Location: Palitana, near Bhavnagar (Gujarat)
Number of Temples: 863
Founded In: 11th to 12th century (initially) and 16th century
(the present ones)
Dedicated To: Jain Tirthankaras
The ancient city of Palitana is situated in Gujarat, at a distance of
approximately 51 km to the southwest of Bhavnagar. Known for its amazing
Jain temples, the city forms a part of the Saurashtra region. Palitana
Jain temples are believed to be the largest cluster of Jain temples in
the whole of India. There are a total of 863 temples in the city, which
are found spreading from base of the Shatrunjaya hill to its peak. You
will have to climb almost 3950 steps, spanning 3.5 km, to reach the Jain
temples of Palitana.
All these temples do not date back to the same time. Rather, there were
built in two different phases, with the first one starting from the
11the century and ending somewhere in the 12th century. This period also
served as the revival time of the temple architecture all over India.
The second phase started from the 16th century onwards. The reason for
the two different phases is that Muslim invaders destroyed the temples,
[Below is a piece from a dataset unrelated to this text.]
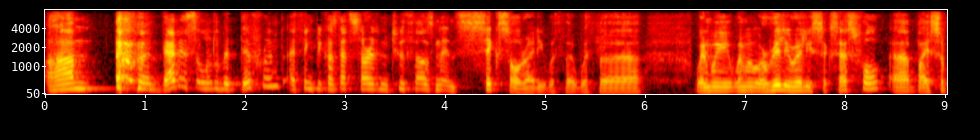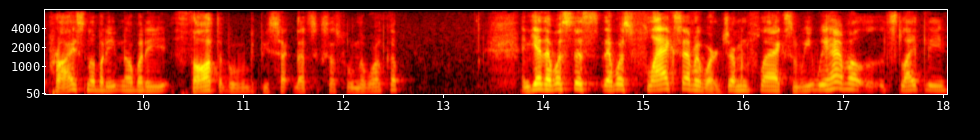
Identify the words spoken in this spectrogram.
Um, that is a little bit different, I think, because that started in 2006 already with the with the when we when we were really really successful uh, by surprise. Nobody nobody thought that we would be that successful in the World Cup. And yeah, there was this there was flags everywhere, German flags, and we we have a slightly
which were built in the 11th century, during the 14th and 15th century.
Thus, the temples were rebuilt in the 16th century and it is these
reconstructed temples that we see today. There is no single person who
can be credited with the construction of the Palitana Jain Temples. In
effect, these temples reflect the effort and devotion of the wealthy
Jain followers. With time, the successive followers of the Jain
community started designing their own temples. They cleared the ridge of
the hill for the purpose, leveled it into terraces, built the temples
and walled them, covering a large area in the process.
Almost all the Palitana Jain Temples have been constructed on a common
plinth. With each successive temple, the spire above the ceiling goes
higher, giving the look of rising mountain peaks. The spires of the Jain
Temples at Palitana have been beautifully festooned and sculpted with
geometrical and floral ornamentation. The marble used for making the
spires was brought from Rajasthan and then, block-by-block, it was taken
uphill and the carvings were done on the site.
However, the architects as well as artisans working on the temples had
to come down from the sacred hill before sun down every day, but were
allowed to work in the rains. A number of the smaller temples at
Palitana have chief walls built of white plaster, while the marble has
been used for domes and spires. All the temples are dedicated to the
Jain Tirthankaras and are believed to be one of the most sacred Jain
pilgrim destinations in India. Nobody is allowed to visit the temples
after dusk, not even the priests.
The temples are surrounded by strong walls and have been grouped into
nine enclosures. Each of the enclosures has a central temple in the
middle, which is surrounded by a number of minor temples. One of the
most significant temples of the group is the Chaumukh Temple, which
enshrines a four-faced deity of Adinathji. The deity has been placed on
a marble pedestal and the shrine is open on all the four sides. The
temple dates back to the early 17th century and stands divided into
smaller structures, each of them crowned by a dome.
The structures that fall the innermost form a cross and are symbolical
of the five hills sacred to the Jains. The most magnificent as well as
the most profusely decorated Jain temple at Palitana is the Adishwar
Temple. The ornate pillars and roofs of the temple are adorned with
delicately cut marble, in the shape of dragons. Other significant Jain
Temples of Palitana include Sampriti Raja Temple, Kumarpal Temple, and
Rampal Temple. One must also visit the Muslim shrine of Angar Pir
situated near the Adishwar temple.